When I compared my ProAc Tablette Reference 8 Signatures to the much larger Almarro M2As, significant differences were apparent, despite the fact that both speakers were clearly voiced to be musical rather than analytical. The Tablettes had better focus and precision than the M2As, and rendered sharper contrasts between performers within the soundstage. Though the M2As were more diffuse, with softer outlines, they conjured up a more realistically sized soundstage, with larger, more present images. Both speakers sounded warm and full in the midrange, giving voices and other midrange instruments a burnished glow. The Almarros continued had this glow down into the bass, where they markedly surpassed the ProAcs in extension and power. The Almarros offered a musical foundation altogether absent with the diminutive ProAcs, and greater insight into the dimensions of the soundstage. The ProAcs sounded quicker, their smaller drivers and cabinets able to respond better to subtle microdynamic shadings. Conversely, the Almarros had the upper hand in their portrayal of macrodynamics, allowing me to play bass-heavy music louder, with less congestion.

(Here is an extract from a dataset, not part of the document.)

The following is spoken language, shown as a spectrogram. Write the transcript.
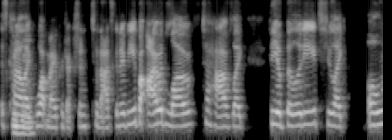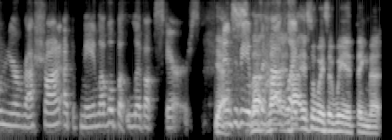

Despite these differences, the two speakers were quite similar. Both are musical communicators, and both can create that tenuous emotional connection between the listener and the music. The two speakers diverge the most in their top end performance. Both sound airy and extended, but the ProAcs have a distinctly stronger treble than the more polite Almarros. The M2As are softer and mellower, with less focus on sibilants. On bright sounding recordings, this was actually preferable, as it allowed me to focus more on the musical message, but on softer sounding recordings, I sometimes wished for just a little more vividness to the top end.
Because of their polite, non-aggressive treble, detail aficionados may not find them to be their cup of tea. The M2As are capable of genuine deep bass, and while this is not a drawback, it does warrant care in placement. These speakers require some room to breathe. Almarro recommends at least 20 inches between the rear of the M2As and the wall behind. I would recommend more. Even then, listeners with small rooms may have to do a lot of experimenting with placement. Lastly, the M2As have a definite preference for tubes. This, too, is hardly a drawback, but seems to be a deliberate choice made by the designer.
Almarro is making quite a name for itself with its tube amplifiers and speakers. The beautifully finished M2A loudspeakers deserve to be added to their list of lauded products. Not the last word in resolution, the M2As instead provide a warm and musical sound that rewards the listener with a relaxed and immersive experience. Properly set up, the M2As are terrific performers that acquit themselves well with all types of music. Their spacious soundstaging and realistic dynamics ably serve pop, rock, and other bombastic fare, while their warm and liquid midrange highlights voices and acoustic instruments. At their price, the Almarro M2As perform better than the norm. John Acton